3. Preheat the grill, allowing enough time to get hot. Use mesquite wood or chips to flavor the to give a real authentic flavor. Start vegetables 20 25 minutes before starting the chicken. When they are done, cut into ½ inch wide strips and mix together. Keep warm.
4. Grill chicken about 3 inches from coals for about 4 minutes to the side. Cut into strips about 1/2 inch wide when done.
5. Serve the meat over the grilled onions and peppers. Serve with bowl of Pico de gallo and sour cream and guacamole if desired. Pass napkin-lined basket of hot tortillas.
Reprinted with permission from Jane Butel’s Quick and Easy Southwestern Cookbook.
TURKEY TORTILLA CHOWDER
The hearty, full flavor and creamy consistency of this turkey soup tastes like work, but this dish is actually fast and easy to make.This recipe is great for leftover turkey or you can use ground turkey.
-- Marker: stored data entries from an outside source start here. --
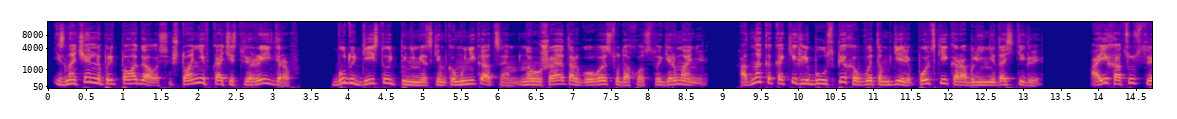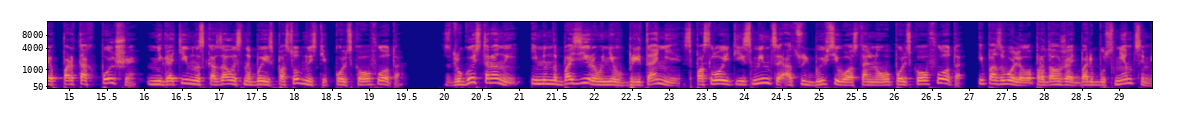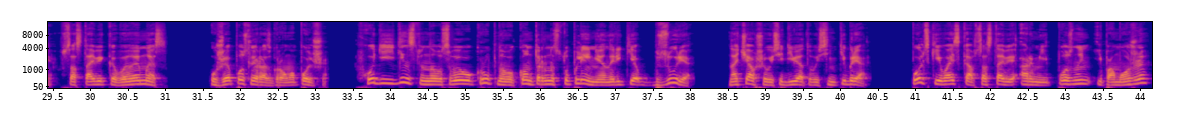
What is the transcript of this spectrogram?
Изначально предполагалось, что они в качестве рейдеров будут действовать по немецким коммуникациям, нарушая торговое судоходство Германии. Однако каких-либо успехов в этом деле польские корабли не достигли. А их отсутствие в портах Польши негативно сказалось на боеспособности польского флота. С другой стороны, именно базирование в Британии спасло эти эсминцы от судьбы всего остального польского флота и позволило продолжать борьбу с немцами в составе КВМС уже после разгрома Польши. В ходе единственного своего крупного контрнаступления на реке Бзуря, начавшегося 9 сентября, польские войска в составе армии Познань и Поможа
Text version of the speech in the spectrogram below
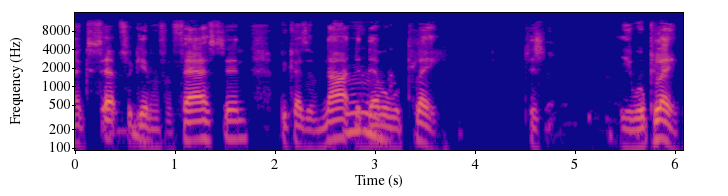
except forgiving for fasting. Because if not, the Mm. devil will play. Just he will play.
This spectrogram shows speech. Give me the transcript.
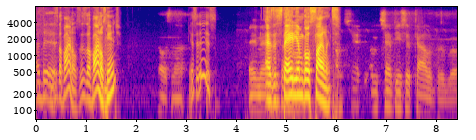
I did. This is the finals. This is the finals, Kinch. No, it's not. Yes, it is. Hey, man. As the stadium goes silent. I'm, champion, I'm championship caliber, bro.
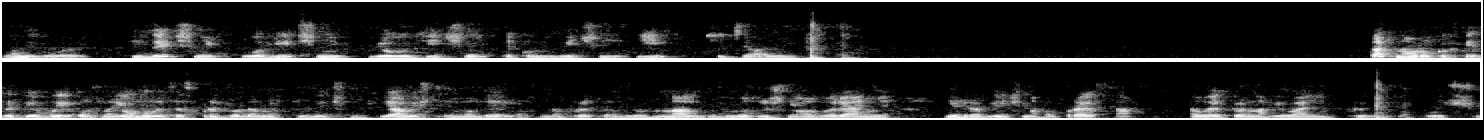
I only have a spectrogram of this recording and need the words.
Вони бувають фізичні, логічні, біологічні, економічні і соціальні. Так, на уроках фізики ви ознайомилися з прикладами фізичних явищ у моделях, наприклад, двигуна з внутрішнього згоряння, гідравлічного преса, електронагрівальних приладів тощо.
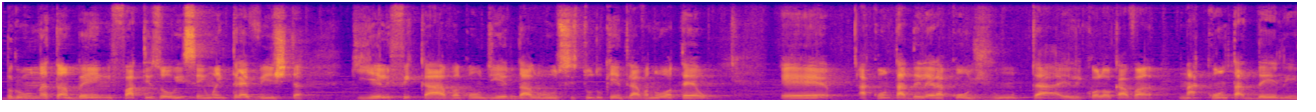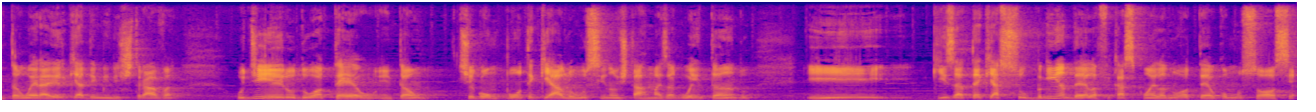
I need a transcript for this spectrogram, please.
Bruna também enfatizou isso em uma entrevista que ele ficava com o dinheiro da Lucy, tudo que entrava no hotel, é, a conta dele era conjunta, ele colocava na conta dele, então era ele que administrava o dinheiro do hotel. Então chegou um ponto em que a Lucy não estava mais aguentando e quis até que a sobrinha dela ficasse com ela no hotel como sócia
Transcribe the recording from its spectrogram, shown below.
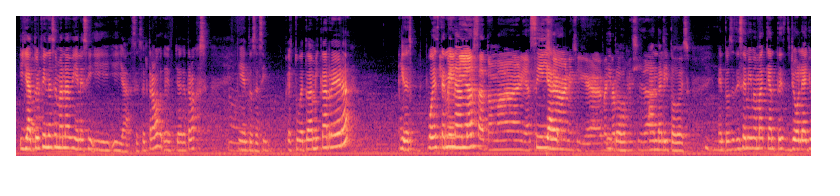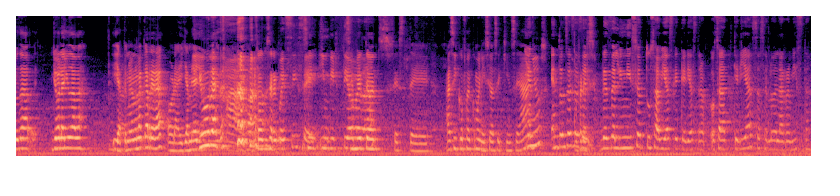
y ya tú el fin de semana vienes y, y- y ya haces el trabajo, eh, ya, ya trabajas. Y entonces así, estuve toda mi carrera y después Y terminando... venías a tomar y hacer Sí, ya- y arreglar todo, publicidad. ándale y todo eso. Entonces dice mi mamá que antes yo le ayudaba, yo le ayudaba y ya terminando la carrera, ahora ella me ayuda. Ah, pues sí, se sí, invirtió. se invirtió, este, así que fue como inició hace 15 Y en- años. Entonces, desde el, desde el inicio tú sabías que querías, tra- o sea, querías hacerlo de la revista.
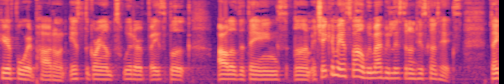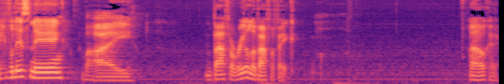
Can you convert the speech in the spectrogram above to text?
here for it pod on Instagram, Twitter, Facebook, all of the things. Um and check your man's phone. We might be listed on his contacts. Thank you for listening. Bye. Bye for real or bye for fake? Oh, okay.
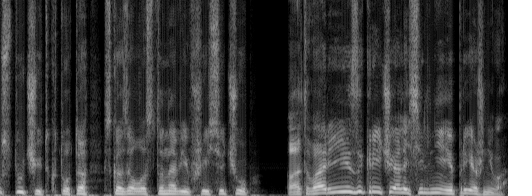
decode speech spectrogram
«Стучит кто-то», — сказал остановившийся Чуб. «Отвори!» — закричали сильнее прежнего.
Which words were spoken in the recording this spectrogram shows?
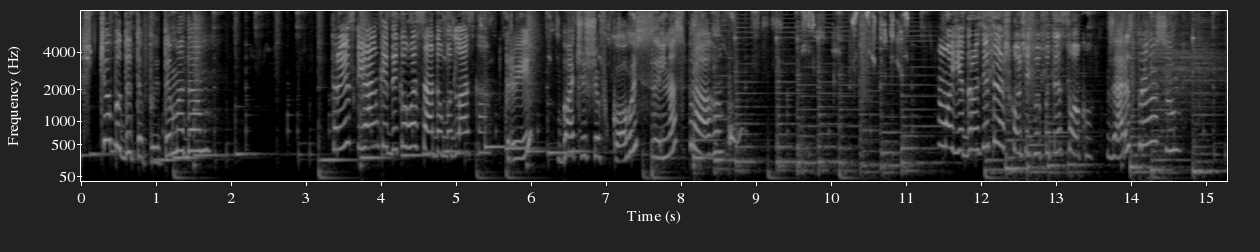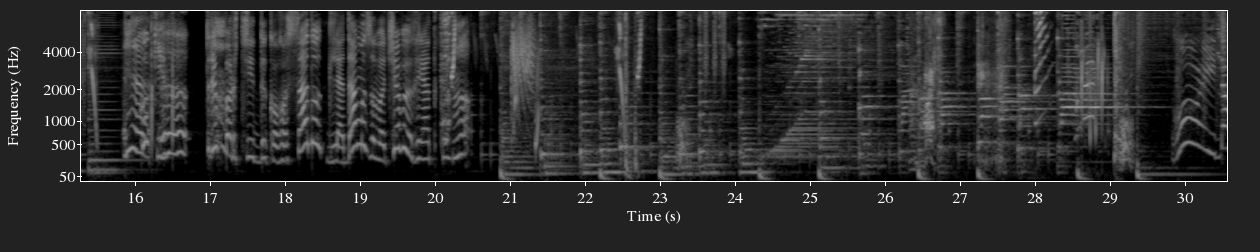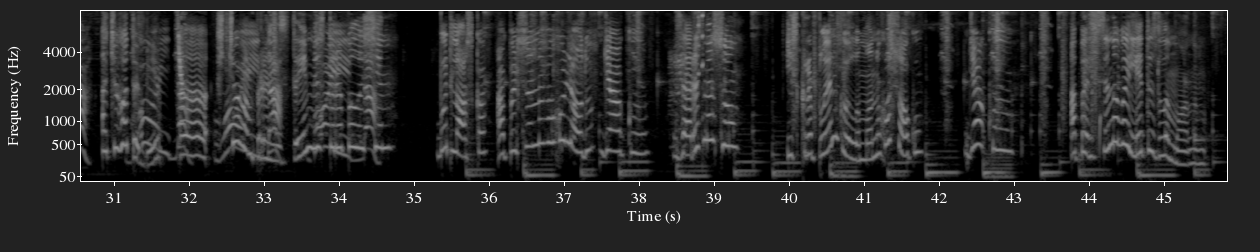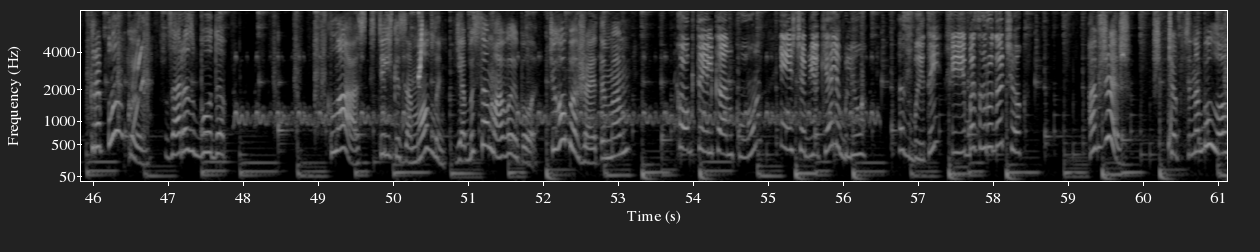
Що будете пити, мадам? Три склянки дикого саду, будь ласка. Три. Бачу, що в когось сильна спрага. Мої друзі теж хочуть випити соку. Зараз принесу. Кукін. Три порції дикого саду для дами з овочевої грядки. Ой, да. А чого тобі? Ой, да. Е, що вам принести, містере Ой, Полосін? Будь ласка, апельсинового льоду. Дякую. Зараз несу. І з краплинкою лимонного соку. Дякую. Апельсиновий лід із лимоном. Краплинкою зараз буде. Клас! Стільки замовлень я би сама випила. Чого бажаєте, мем? Коктейль канкун і щоб як я люблю. Збитий і без грудочок. А вже ж, щоб це не було.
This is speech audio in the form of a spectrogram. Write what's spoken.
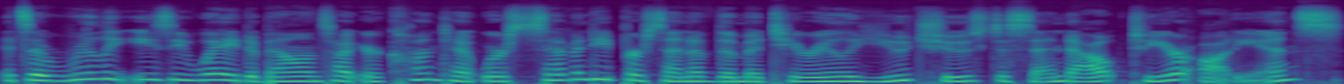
it's a really easy way to balance out your content where 70% of the material you choose to send out to your audience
This is a versatile dish that you can vary in many ways.
Cooking Time: 10-12 minutes
Yield: 2 servings
2 cups turkey broth or 1, 14 ½ oz. can turkey broth, preferably low sodium, with water added to make 2 cups
2 white or yellow corn tortillas, broken up
1 1/2 cups chopped turkey cut into 1-inch cubes or 3/4 pound ground turkey*
3 scallions, thinly sliced (some reserved for garnish)
1 ½ tablespoons minced pickled jalapenos with juice
Crushed red caribe chile
- Place the turkey broth in a 3-quart saucepan over medium heat. Add the tortillas and turkey. Cover, reduce the heat to low and simmer, stirring, for 5 to 6 minutes.
- Add the scallions and jalapenos with juice. Stir to combine well. Simmer for approximately another 5 minutes. Serve garnished with the reserved scallion and, if desired, the cilantro, chiles, and lime to squeeze on the chowder.
*If using ground turkey, break it up with a fork and add to the broth and tortillas.
Calories 326, Protein 50g, Carbohydrates 14g, Fiber 2g, Fat 8g, Saturated Fat 2g, Cholesterol 130mg, Sodium 338mg.
Reprinted with permission from Jane Butel’s Quick & Easy Southwestern Cookbook.